NASA needs someone who is not going to sign off on projects hoping they will become too big to fail. It’s better for the public and it’s better for science, because all those experiments that only need a few million dollars can then get it, rather than being told to wait for next year because an old program no one is excited about is delayed and over budget once again.

Unfortunately, he’s bought (or at least seems to have bought) into the SLS BS. But he’s a smart guy, so he may be educable.

The “Hard Landing” On The Ship

Elon has been tweeting some video grabs.

[Update a while later]

Here’s the video.

Martin Rees

…has some thoughts on risk, and who will be exploring Mars:

…space travel will be done by adventurers, doing it for the sake of it, and they will thus become more like today’s mountaineers, who are actually doing things which others have already done, but making life harder for themselves – for example by climbing without ropes.

“I hope that some people now living will walk on Mars, but they will go in my view not in the spirit of Nasa astronauts – who are exposed to fairly low risks – but as part of a cut-price venture accepting great danger and perhaps even a one way ticket. If the Chinese wanted to have a prestige programme, as the Americans did with Apollo, they could get there in 20 years. But unless they do so, the first people to land on Mars will be mad, brave adventurers, and we will cheer them on.

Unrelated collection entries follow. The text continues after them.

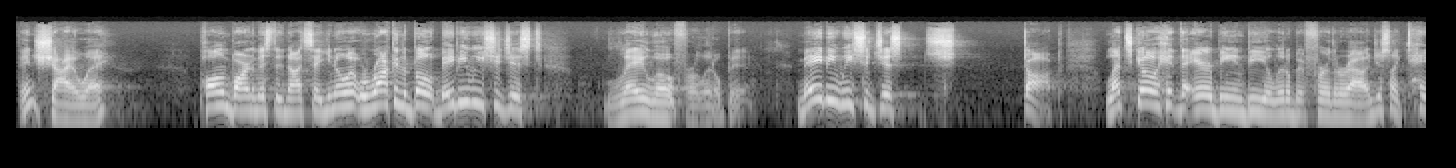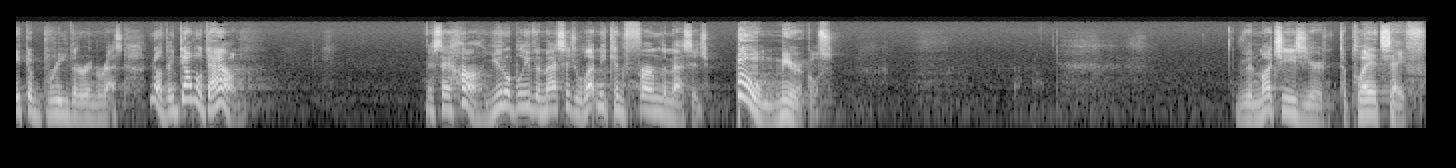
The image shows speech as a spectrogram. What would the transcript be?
They didn't shy away. Paul and Barnabas did not say, you know what, we're rocking the boat. Maybe we should just lay low for a little bit. Maybe we should just stop. Let's go hit the Airbnb a little bit further out and just like take a breather and rest. No, they double down. They say, huh, you don't believe the message? Well, let me confirm the message. Boom, miracles. It would have been much easier to play it safe.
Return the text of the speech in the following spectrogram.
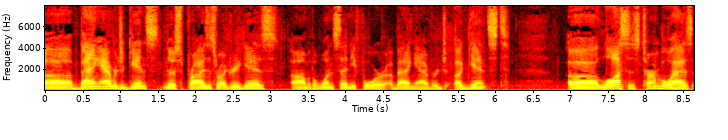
Uh, batting average against, no surprise, it's Rodriguez um, with a 174, a batting average against. Uh, losses, Turnbull has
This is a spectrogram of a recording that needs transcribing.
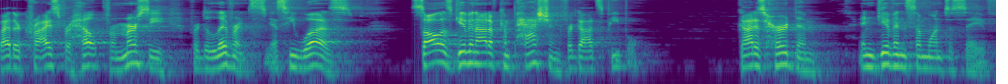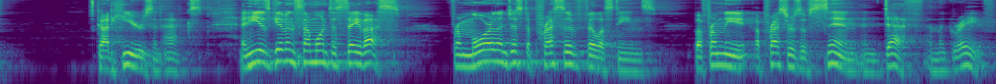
by their cries for help, for mercy, for deliverance? Yes, he was. Saul is given out of compassion for God's people. God has heard them and given someone to save. God hears and acts. And he has given someone to save us from more than just oppressive Philistines, but from the oppressors of sin and death and the grave.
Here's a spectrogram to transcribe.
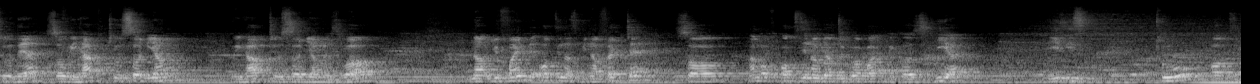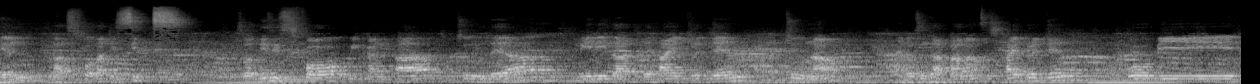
2 there. So we have 2 sodium. We have 2 sodium as well. Now you find the oxygen has been affected. So number of oxygen we have to go back because here this is 2 oxygen plus 4, that is 6. So this is 4, we can add 2 there, meaning that the hydrogen, 2 now, and oxygen are balanced. Hydrogen will be,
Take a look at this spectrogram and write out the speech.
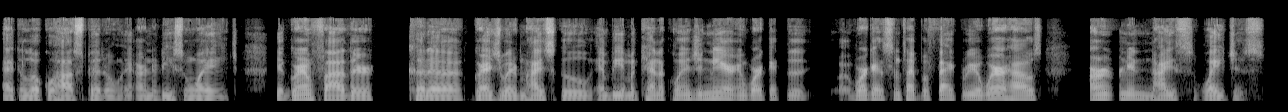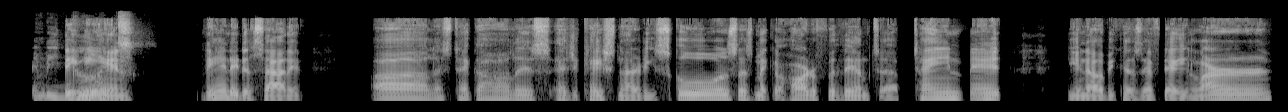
at the local hospital and earn a decent wage. Your grandfather could uh graduated from high school and be a mechanical engineer and work at the work at some type of factory or warehouse earning nice wages. and be The good. Then they decided, oh, let's take all this education out of these schools. Let's make it harder for them to obtain it, you know, because if they learn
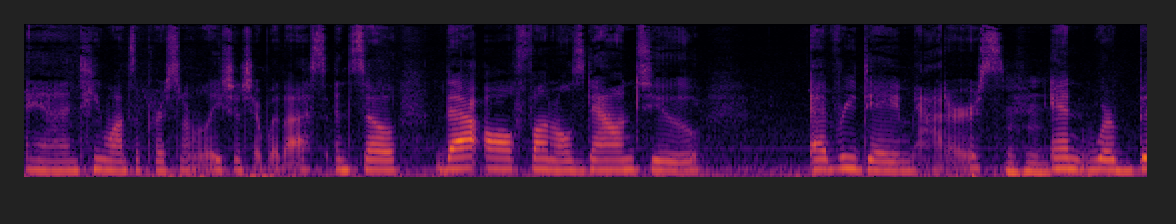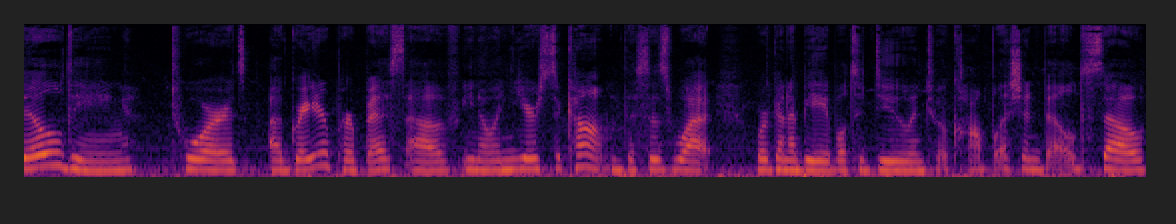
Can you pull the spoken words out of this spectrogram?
and he wants a personal relationship with us. And so that all funnels down to everyday matters. Mm-hmm. and we're building towards a greater purpose of you know in years to come this is what we're going to be able to do and to accomplish and build. So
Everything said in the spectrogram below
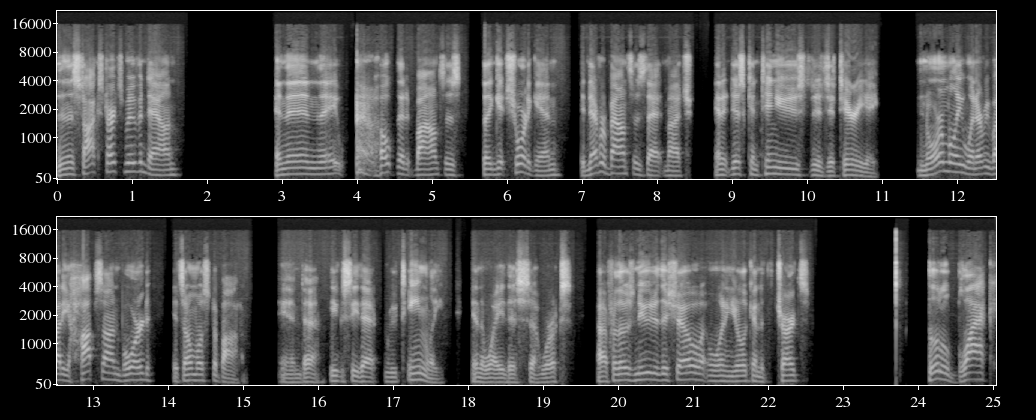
Then the stock starts moving down and then they hope that it bounces so they get short again. It never bounces that much, and it just continues to deteriorate. Normally, when everybody hops on board, it's almost a bottom, and uh, you can see that routinely in the way this uh, works. Uh, for those new to the show, when you're looking at the charts, the little black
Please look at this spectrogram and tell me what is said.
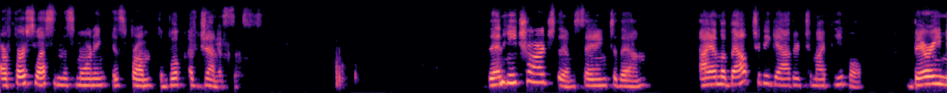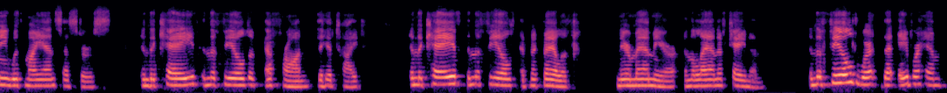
Our first lesson this morning is from the book of Genesis. Then he charged them, saying to them, I am about to be gathered to my people. Bury me with my ancestors in the cave in the field of Ephron the Hittite, in the cave in the field at Machpelah, near Mamre, in the land of Canaan, in the field where that Abraham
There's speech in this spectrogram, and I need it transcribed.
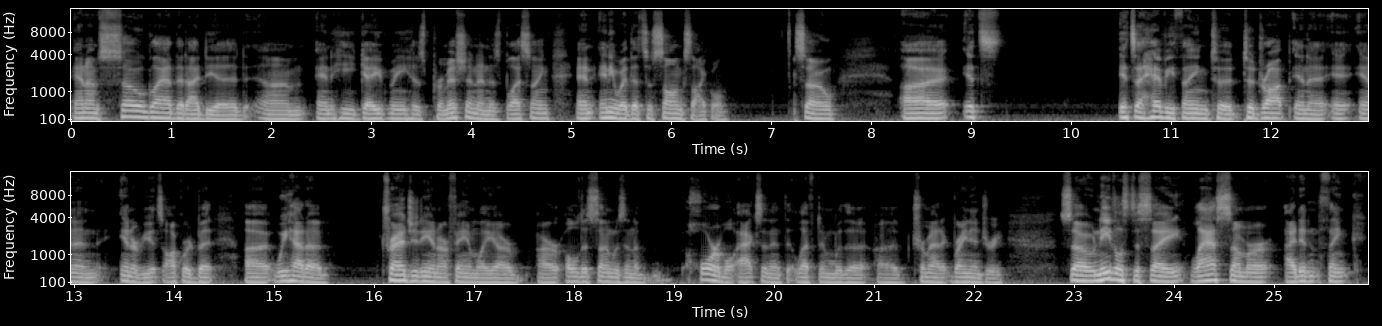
And I'm so glad that I did. Um, and he gave me his permission and his blessing. And anyway, that's a song cycle. So uh, it's it's a heavy thing to to drop in a in an interview. It's awkward, but uh, we had a tragedy in our family. Our our oldest son was in a horrible accident that left him with a, a traumatic brain injury. So, needless to say, last summer I didn't think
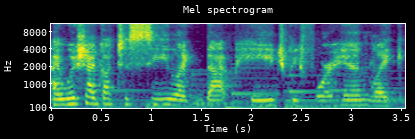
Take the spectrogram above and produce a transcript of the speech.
I wish I got to see like that page beforehand, like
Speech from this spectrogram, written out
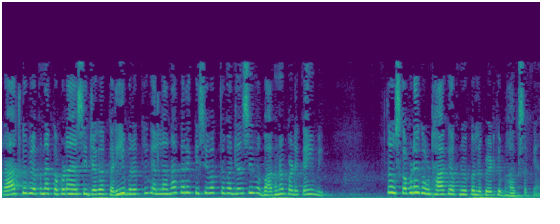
رات کو بھی اپنا کپڑا ایسی جگہ قریب رکھے کہ اللہ نہ کرے کسی وقت ایمرجنسی میں بھاگنا پڑے کہیں بھی۔ تو اس کپڑے کو اٹھا کے اپنے اوپر لپیٹ کے بھاگ سکیں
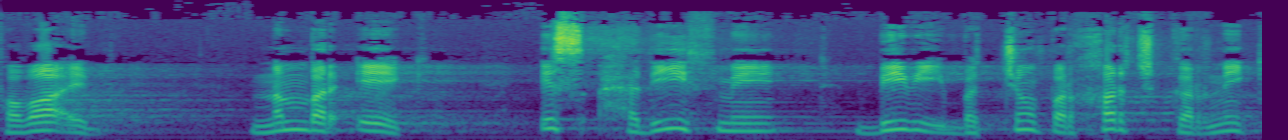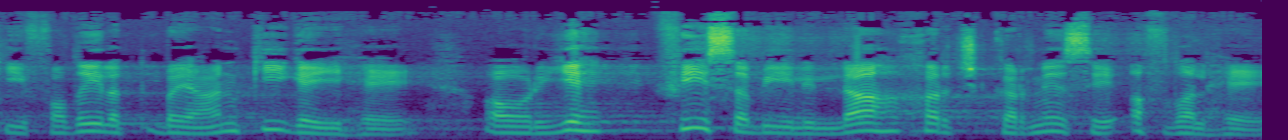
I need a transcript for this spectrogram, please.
فوائد نمبر ایک، اس حدیث میں بیوی بچوں پر خرچ کرنے کی فضیلت بیان کی گئی ہے اور یہ فی سبیل اللہ خرچ کرنے سے افضل ہے،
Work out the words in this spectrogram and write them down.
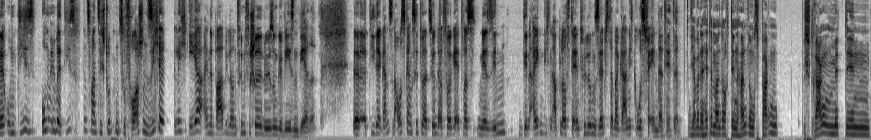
äh, um, dies, um über diese 24 Stunden zu forschen, sicherlich eher eine Babylon 5-sche Lösung gewesen wäre, äh, die der ganzen Ausgangssituation der Folge etwas mehr Sinn, den eigentlichen Ablauf der Enthüllung selbst aber gar nicht groß verändert hätte. Ja, aber dann hätte man doch den Handlungsstrang mit den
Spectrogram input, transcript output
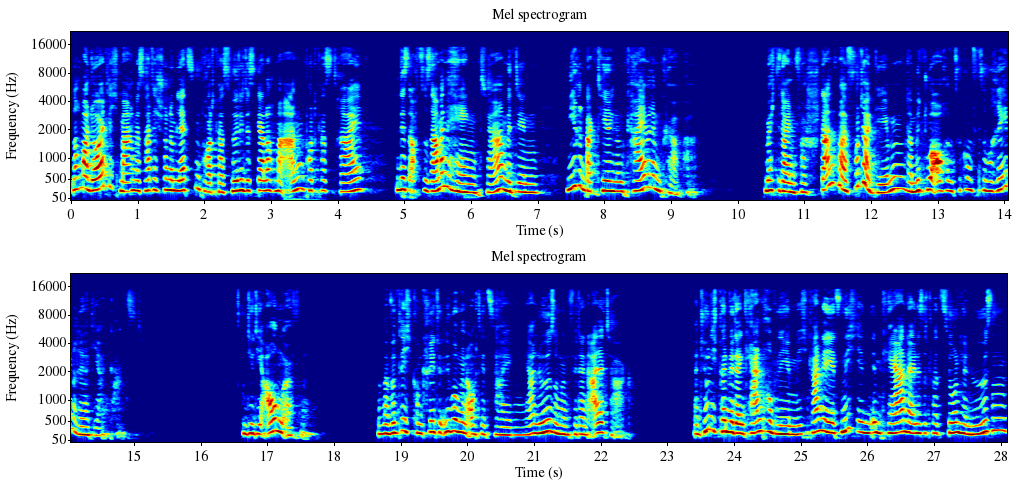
nochmal deutlich machen, das hatte ich schon im letzten Podcast, hör dir das gerne nochmal an, Podcast 3, wie das auch zusammenhängt, ja, mit den Viren, Bakterien und Keimen im Körper. Ich möchte deinen Verstand mal Futter geben, damit du auch in Zukunft souverän reagieren kannst. Und dir die Augen öffnen. Und mal wirklich konkrete Übungen auch dir zeigen, ja, Lösungen für deinen Alltag. Natürlich können wir dein Kernproblem, ich kann dir jetzt nicht in, im Kern deine Situation hier lösen,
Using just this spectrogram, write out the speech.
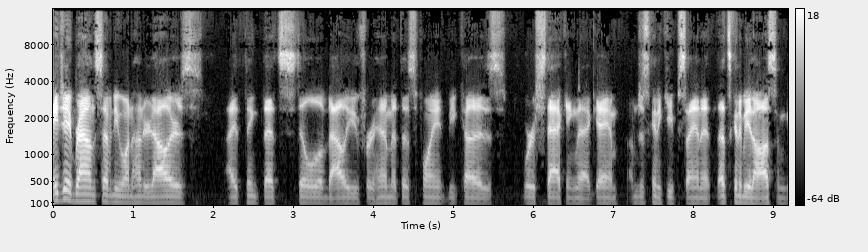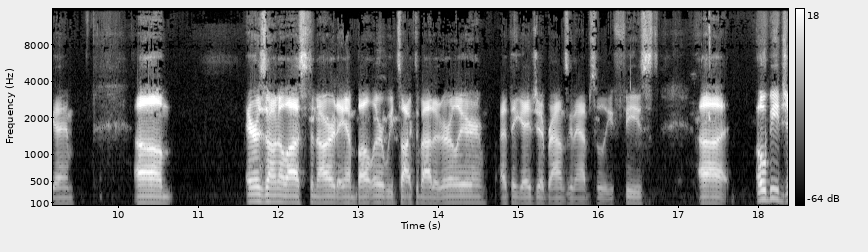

Successful Flyback

…and failed landing. That’s what flight test is about. They’ll learn from it, as they always do from a failed attempt.

I would note, though, that this does complicate their operations, if they plan to land down range every time, and can’t return to launch site. I suspect they’ll determine that the problem was crappy weather conditions, and their FLIR or whatever they were using for guidance wasn’t doing very well. That means that there’s a new condition imposed on a decision to fly — weather at recovery site. Shuttle often scrubbed with good weather at the Cape, due to unacceptable conditions at abort sites, and that was just for contingency. If SpaceX wants to recover down range, they may occasionally have to make a decision as to whether to risk the loss of a stage, or delay and arouse customer ire. It will depend on whether or not there’s a tight window (e.g., a planetary mission), and who the customer is.

[Update a couple minutes later]

Oh, I hadn’t read to the end. It sounds like it wasn’t a weather problem — they “ran out of hydraulic fluid” (not sure what that means — it’s not a closed system?). But that seems like good news, both for their chances of recovering next time, and for being able to operate in less-than-perfect conditions. Sounds like they only thing that might prevent a launch, in terms of barge conditions, would be sea state (or high winds), not weather per se.

[Update a few minutes later]

Here‘s what looks like a reasonable explanation from Jon Goff. I haven’t read the post itself yet, but I’m sure it’s worthwhile to do so.

[Update a few minutes later]

OK, Elon just tweeted that it was hydraulics for the control fins, and they came within 10%. So that means an excellent chance of success the next time, with the addition of a little bit more juice.

[Update a few minutes later]